Problem statement
Please return every entry below exactly as written, without any of its pictures.

Dataset entries
━━━━━━━━━━━━━━━━━━━━
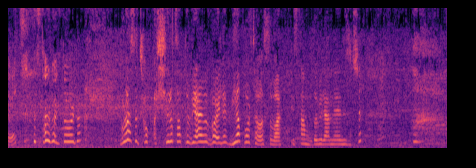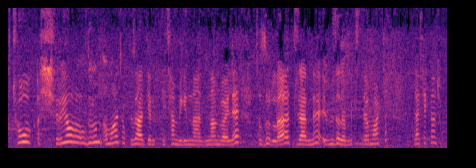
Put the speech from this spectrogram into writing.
Evet Starbucks da orada. Burası çok aşırı tatlı bir yer ve böyle Viaport havası var İstanbul'da bilenleriniz için. Çok aşırı yoruldum ama çok güzel Ge- geçen bir günlerden böyle huzurla, trenle evimize dönmek istiyorum artık. Gerçekten çok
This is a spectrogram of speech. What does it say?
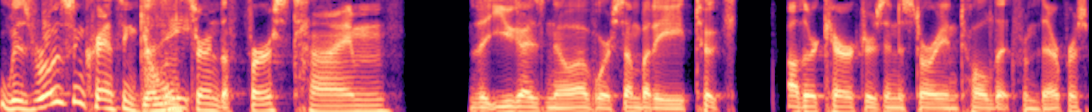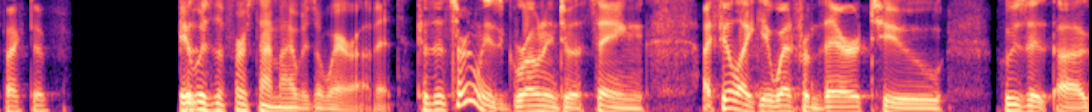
Was Rosencrantz and Guildenstern I, the first time that you guys know of where somebody took other characters in the story and told it from their perspective? It was the first time I was aware of it. Because it certainly has grown into a thing. I feel like it went from there to who's it? Uh,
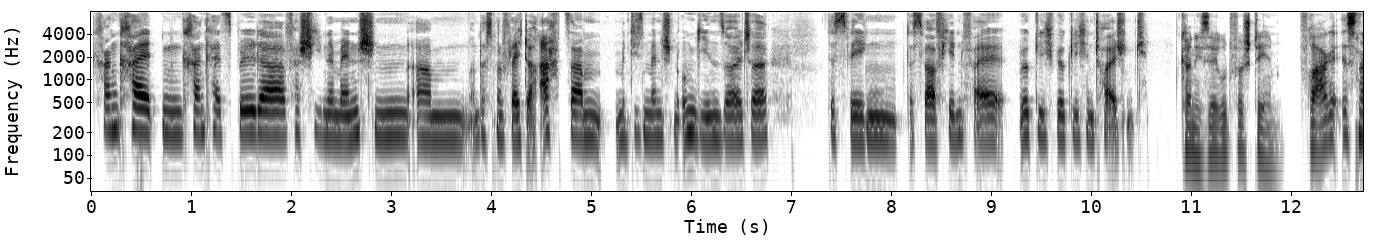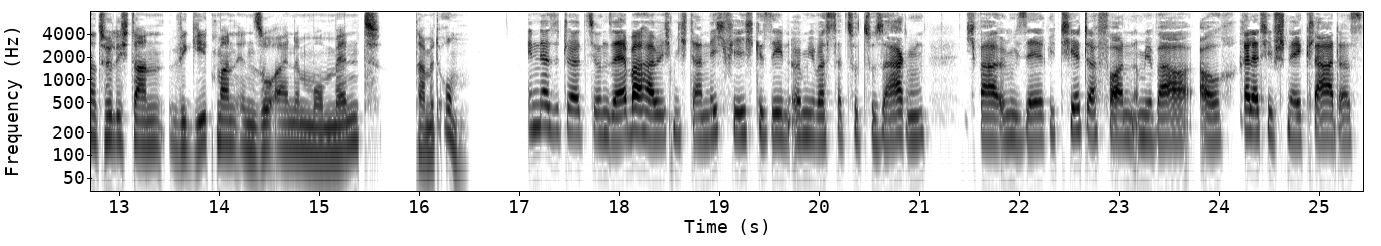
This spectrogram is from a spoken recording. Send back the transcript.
Krankheiten, Krankheitsbilder, verschiedene Menschen ähm, und dass man vielleicht auch achtsam mit diesen Menschen umgehen sollte. Deswegen, das war auf jeden Fall wirklich, wirklich enttäuschend. Kann ich sehr gut verstehen. Frage ist natürlich dann, wie geht man in so einem Moment damit um? In der Situation selber habe ich mich dann nicht fähig gesehen, irgendwie was dazu zu sagen. Ich war irgendwie sehr irritiert davon und mir war auch relativ schnell klar, dass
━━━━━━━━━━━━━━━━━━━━
Exercise response
Put the speech from this spectrogram into writing.
Evet Starbucks da orada. Burası çok aşırı tatlı bir yer ve böyle Viaport havası var İstanbul'da bilenleriniz için. Çok aşırı yoruldum ama çok güzel Ge- geçen bir günlerden böyle huzurla, trenle evimize dönmek istiyorum artık. Gerçekten çok
This is a spectrogram of speech. What does it say?
Was Rosencrantz and Guildenstern I, the first time that you guys know of where somebody took other characters in the story and told it from their perspective? It was the first time I was aware of it. Because it certainly has grown into a thing. I feel like it went from there to who's it? Uh,
This spectrogram is from a spoken recording. Send back the transcript.
Krankheiten, Krankheitsbilder, verschiedene Menschen ähm, und dass man vielleicht auch achtsam mit diesen Menschen umgehen sollte. Deswegen, das war auf jeden Fall wirklich, wirklich enttäuschend. Kann ich sehr gut verstehen. Frage ist natürlich dann, wie geht man in so einem Moment damit um? In der Situation selber habe ich mich dann nicht fähig gesehen, irgendwie was dazu zu sagen. Ich war irgendwie sehr irritiert davon und mir war auch relativ schnell klar, dass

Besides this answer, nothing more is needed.